*** Opening of GIVEN RECORDS ***
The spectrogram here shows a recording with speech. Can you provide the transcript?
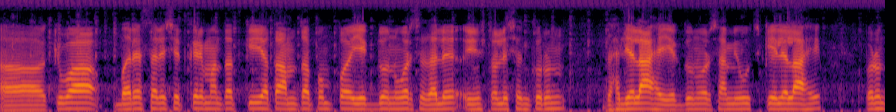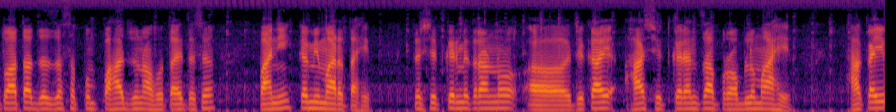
किंवा बरेच सारे शेतकरी म्हणतात की आता आमचा पंप एक दोन वर्ष झाले इन्स्टॉलेशन करून झालेला आहे. एक दोन वर्ष आम्ही यूज केलेला आहे. परंतु आता जसजसा पंप हा जुना होत आहे तसं पाणी कमी मारत आहे. तर शेतकरी मित्रांनो जे काय हा शेतकऱ्यांचा प्रॉब्लेम आहे हा काही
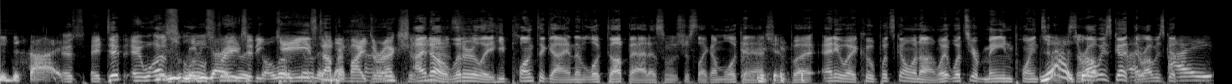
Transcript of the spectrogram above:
need to decide. It's, it did. It was Maybe- a little maybe you gotta strange that he gazed up in my time. direction. I know, yes. literally. He plunked a guy and then looked up at us and was just like, "I'm looking at you." But anyway, Coop, what's going on? What- What's your main point? Today? Yeah, 'Cause they're always good. They're I- always good. I, I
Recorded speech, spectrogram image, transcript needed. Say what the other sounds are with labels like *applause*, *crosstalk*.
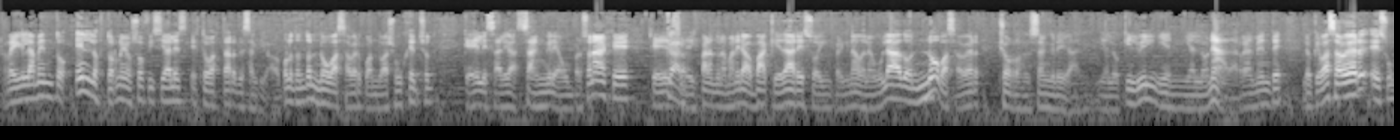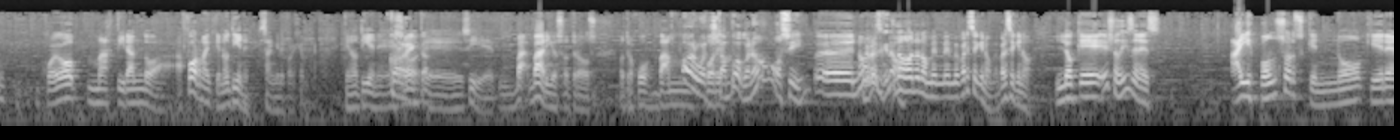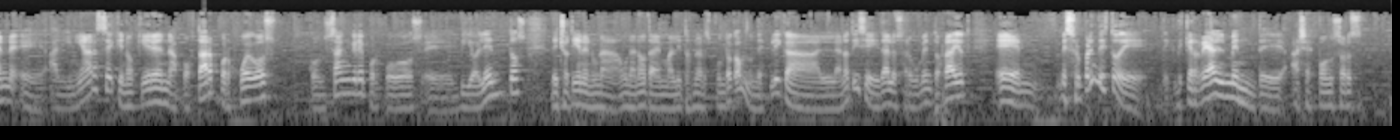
reglamento en los torneos oficiales esto va a estar desactivado. Por lo tanto no vas a ver cuando haya un headshot que le salga sangre a un personaje, que Claro. si le disparan de una manera va a quedar eso impregnado en algún lado, no vas a ver chorros de sangre ni a lo Kill Bill ni, en- ni a lo nada realmente. Lo que vas a ver es un juego más tirando a, a Fortnite que no tiene sangre, por ejemplo. Que no tiene eso. Correcto. Eh, sí, eh, va- varios otros otros juegos van Overwatch por tampoco, ¿no? ¿O sí? eh, no, Me parece que no. No, no, no, me, me- parece que no, me parece que no. Lo que ellos dicen es, hay sponsors que no quieren eh, alinearse, que no quieren apostar por juegos con sangre, por juegos eh, violentos. De hecho, tienen una, una nota en malditosnerds.com donde explica la noticia y da los argumentos Riot. Eh, me sorprende esto de, de- de que realmente haya sponsors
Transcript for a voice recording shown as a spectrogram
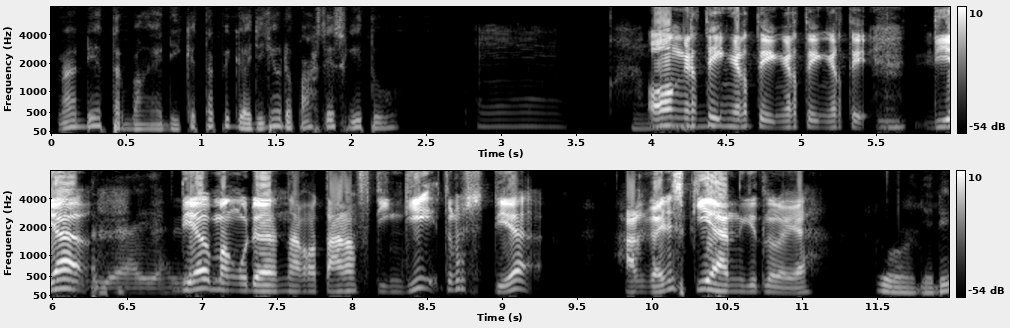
Karena dia terbangnya dikit tapi gajinya udah pasti segitu. Hmm. Oh, ngerti ngerti ngerti ngerti. Dia Iya iya. dia iya. emang udah naruh taraf tinggi terus dia harganya sekian gitu loh ya. Tuh, jadi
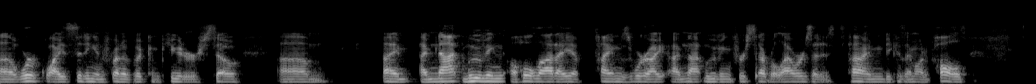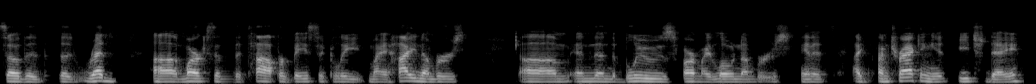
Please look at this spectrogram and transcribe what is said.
uh, work-wise sitting in front of a computer. So um, I'm, I'm not moving a whole lot. I have times where I, I'm not moving for several hours at a time because I'm on calls. So the, the red uh, marks at the top are basically my high numbers um, and then the blues are my low numbers and it's I, i'm tracking it each day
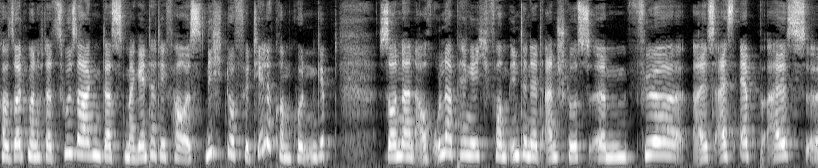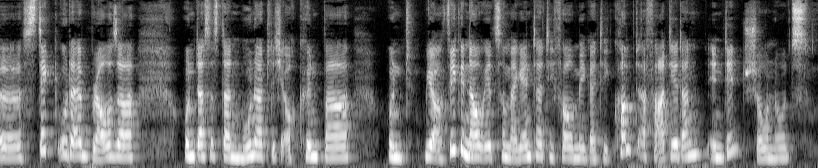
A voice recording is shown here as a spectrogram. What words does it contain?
sollte man noch dazu sagen, dass Magenta TV es nicht nur für Telekom-Kunden gibt, sondern auch unabhängig vom Internetanschluss ähm, für als als App, als äh, Stick oder im Browser. Und das ist dann monatlich auch kündbar. Und ja, wie genau ihr zum Magenta TV Megathek kommt, erfahrt ihr dann in den Show Notes.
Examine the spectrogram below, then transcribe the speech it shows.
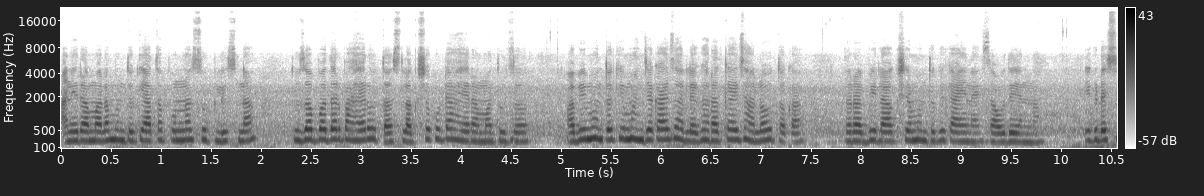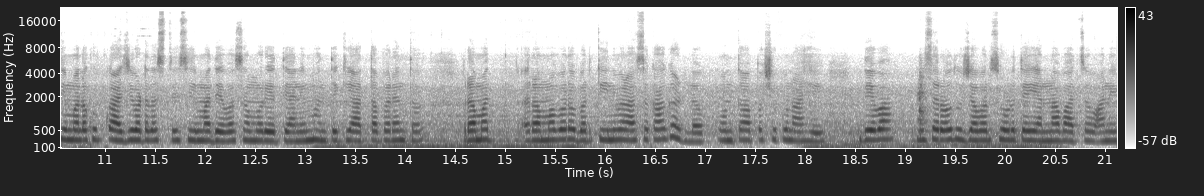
आणि रमाला म्हणतो की आता पुन्हा चुकलीस ना? तुझा पदर बाहेर होतास. लक्ष कुठे आहे रमा तुझं? अभि म्हणतो की म्हणजे काय झालं घरात काही झालं होतं का? तर अभिला अक्षय म्हणतो की काही नाही. जाऊ दे यांना. इकडे सीमाला खूप काळजी वाटत असते. सीमा देवासमोर येते आणि म्हणते की आत्तापर्यंत रमा रमाबरोबर तीन वेळा असं का घडलं? कोणतं अपशकुन आहे? देवा मी सर्व तुझ्यावर सोडते यांना वाचव आणि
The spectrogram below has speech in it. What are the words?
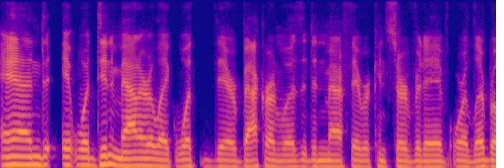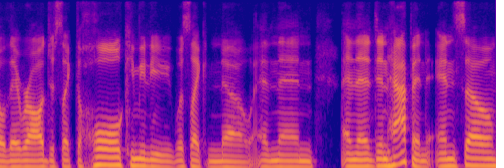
And it what didn't matter like what their background was. It didn't matter if they were conservative or liberal. They were all just like the whole community was like no. And then and then it didn't happen. And so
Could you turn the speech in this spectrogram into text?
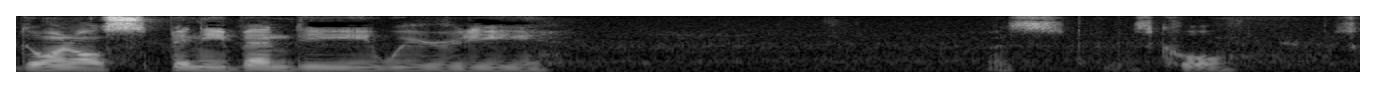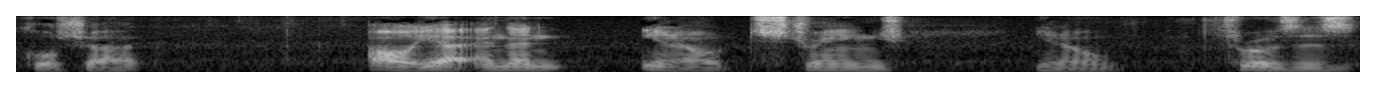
going all spinny, bendy, weirdy. That's that's cool. It's a cool shot. Oh yeah, and then you know, Strange, you know, throws his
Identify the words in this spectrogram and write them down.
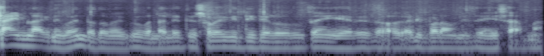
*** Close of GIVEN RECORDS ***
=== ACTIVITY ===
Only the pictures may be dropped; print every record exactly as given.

=== ANSWER ===
The spectrogram here shows a recording with speech. Can you provide the transcript?
किंवा बरेच सारे शेतकरी म्हणतात की आता आमचा पंप एक दोन वर्ष झाले इन्स्टॉलेशन करून झालेला आहे. एक दोन वर्ष आम्ही यूज केलेला आहे. परंतु आता जसजसा पंप हा जुना होत आहे तसं पाणी कमी मारत आहे. तर शेतकरी मित्रांनो जे काय हा शेतकऱ्यांचा प्रॉब्लेम आहे हा काही
Transcript of the spectrogram above:
need to decide. It's, it did. It was Maybe- a little maybe you gotta strange that he gazed up in my time. direction. I know, yes. literally. He plunked a guy and then looked up at us and was just like, "I'm looking at you." But anyway, Coop, what's going on? What- What's your main point? Today? Yeah, 'Cause they're always good. They're I- always good. I, I
Recorded speech, spectrogram image, transcript needed. Say what the other sounds are with labels like *applause*, *crosstalk*.
reglamento en los torneos oficiales esto va a estar desactivado. Por lo tanto no vas a ver cuando haya un headshot que le salga sangre a un personaje, que Claro. si le disparan de una manera va a quedar eso impregnado en algún lado, no vas a ver chorros de sangre ni a lo Kill Bill ni, en- ni a lo nada realmente. Lo que vas a ver es un juego más tirando a, a Fortnite que no tiene sangre, por ejemplo. Que no tiene eso. Correcto. Eh, sí, eh, va- varios otros otros juegos van Overwatch por tampoco, ¿no? ¿O sí? eh, no, Me parece que no. No, no, no, me, me- parece que no, me parece que no. Lo que ellos dicen es, hay sponsors que no quieren eh, alinearse, que no quieren apostar por juegos con sangre, por juegos eh, violentos. De hecho, tienen una, una nota en malditosnerds.com donde explica la noticia y da los argumentos Riot. Eh, me sorprende esto de, de- de que realmente haya sponsors
Transcript for a voice recording shown as a spectrogram
Karena dia terbangnya dikit tapi gajinya udah pasti segitu. Hmm. Oh, ngerti ngerti ngerti ngerti. Dia Iya iya. dia iya. emang udah naruh taraf tinggi terus dia harganya sekian gitu loh ya. Tuh, jadi
Please look at this spectrogram and transcribe what is said.
uh, work-wise sitting in front of a computer. So um, I'm, I'm not moving a whole lot. I have times where I, I'm not moving for several hours at a time because I'm on calls. So the, the red uh, marks at the top are basically my high numbers um, and then the blues are my low numbers and it's I, i'm tracking it each day
A voice recording is shown here as a spectrogram. What words does it contain?
sollte man noch dazu sagen, dass Magenta TV es nicht nur für Telekom-Kunden gibt, sondern auch unabhängig vom Internetanschluss ähm, für als als App, als äh, Stick oder im Browser. Und das ist dann monatlich auch kündbar. Und ja, wie genau ihr zum Magenta TV Megathek kommt, erfahrt ihr dann in den Show Notes.
Examine the spectrogram below, then transcribe the speech it shows.
आणि रमाला म्हणतो की आता पुन्हा चुकलीस ना? तुझा पदर बाहेर होतास. लक्ष कुठे आहे रमा तुझं? अभि म्हणतो की म्हणजे काय झालं घरात काही झालं होतं का? तर अभिला अक्षय म्हणतो की काही नाही. जाऊ दे यांना. इकडे सीमाला खूप काळजी वाटत असते. सीमा देवासमोर येते आणि म्हणते की आत्तापर्यंत रमा रमाबरोबर तीन वेळा असं का घडलं? कोणतं अपशकुन आहे? देवा मी सर्व तुझ्यावर सोडते यांना वाचव आणि
The spectrogram below has speech in it. What are the words?
And it what didn't matter like what their background was. It didn't matter if they were conservative or liberal. They were all just like the whole community was like no. And then and then it didn't happen. And so
Could you turn the speech in this spectrogram into text?
going all spinny, bendy, weirdy. That's that's cool. It's a cool shot. Oh yeah, and then you know, Strange, you know, throws his
Identify the words in this spectrogram and write them down.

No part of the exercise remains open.